How to Help Someone Before & After Spine Surgery in Los Angeles, CA

The decision to have spine surgery is often made after months or years of living with persistent or disruptive pain. While most people focus on the possibility of living without pain post-surgery, there are many smaller steps involved outside of the procedure itself. If you have a friend or family member who is getting ready to have spine surgery, there are some things you can do before and after the operation that he or she will likely appreciate.

Helping Out Before Spine Surgery 

You can help a friend or loved one in the weeks or days leading up to the surgery. A good place to start is by letting the person voice concerns prior to the operation. It’s only human nature to have thoughts about what “could” go wrong. However, try to steer the person toward the positive things associated with spine surgery to minimize stress.

For instance, you might help your friend or family member make a list of things he or she would like to be able to do following surgery but hasn’t been able to do lately because of the spine-related pain. You can also lend a helping hand by:

  • Preparing some meals to freeze for easy preparation following surgery
  • Offering a ride to see a Beverly Hills spine surgeon
  • Volunteering to take certain daily tasks off the to-do list post-surgery, such as picking up the person’s kids from school or running to the grocery store
  • Asking if there are things you can do while he or she is at pre-op appointments (e.g. walking the dog, watering the plants, watching the kids, helping out with laundry and other household tasks)

What You Can Do After Surgery 

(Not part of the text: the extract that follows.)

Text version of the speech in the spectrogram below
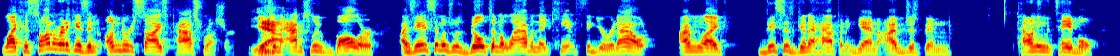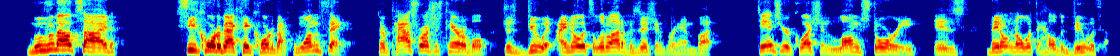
Like Haason Reddick is an undersized pass rusher. Yeah. He's an absolute baller. Isaiah Simmons was built in a lab and they can't figure it out. I'm like, this is going to happen again. I've just been pounding the table. Move him outside. See quarterback, hit quarterback. One thing. Their pass rush is terrible. Just do it. I know it's a little out of position for him, but to answer your question, long story is they don't know what the hell to do with him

Even with minimally invasive spine surgery, there will be a need to recover after the operation is complete. During this time, your friend or loved one will have to avoid certain movements and activities, especially anything too strenuous, which means he or she likely won’t be able to do some of the things normally done on a regular basis, such as yardwork and housework. Start by volunteering to do some of these things. Additional steps you can take to help your loved one or friend during recovery include:

  • Helping with transportation (e.g. offering rides to post-surgery appointments, taking kids to afterschool activities)
  • Seeing if he or she needs some assistance changing surgical dressings or evaluating the wound site to look for signs of infection
  • Encouraging him or her to stick to recommended physical therapy exercises
  • Pointing out any improvements you see to give him or her some added confidence
  • Planning some social activities to give him or her a break from being confined to the house, such as going to a movie, taking a walk to a local park, or going out to get a cup of coffee at a local café

In addition to the suggestions discussed here, simply asking how your friend or loved one is doing emotionally before and after surgery can be helpful, as can letting him or her know you’re available if anything is needed. Even being around to listen can mean a lot. A good way to get a better perspective on what someone else having spine surgery is going through is to ask yourself what you would need both physically and mentally if you were in his or her place.

Get in touch with The Spine Institute if you or someone you know needs to undergo a fusion procedure or spinal fusion alternative. Beverly Hills patients can call 310-828-7757 today to schedule an in-person evaluation.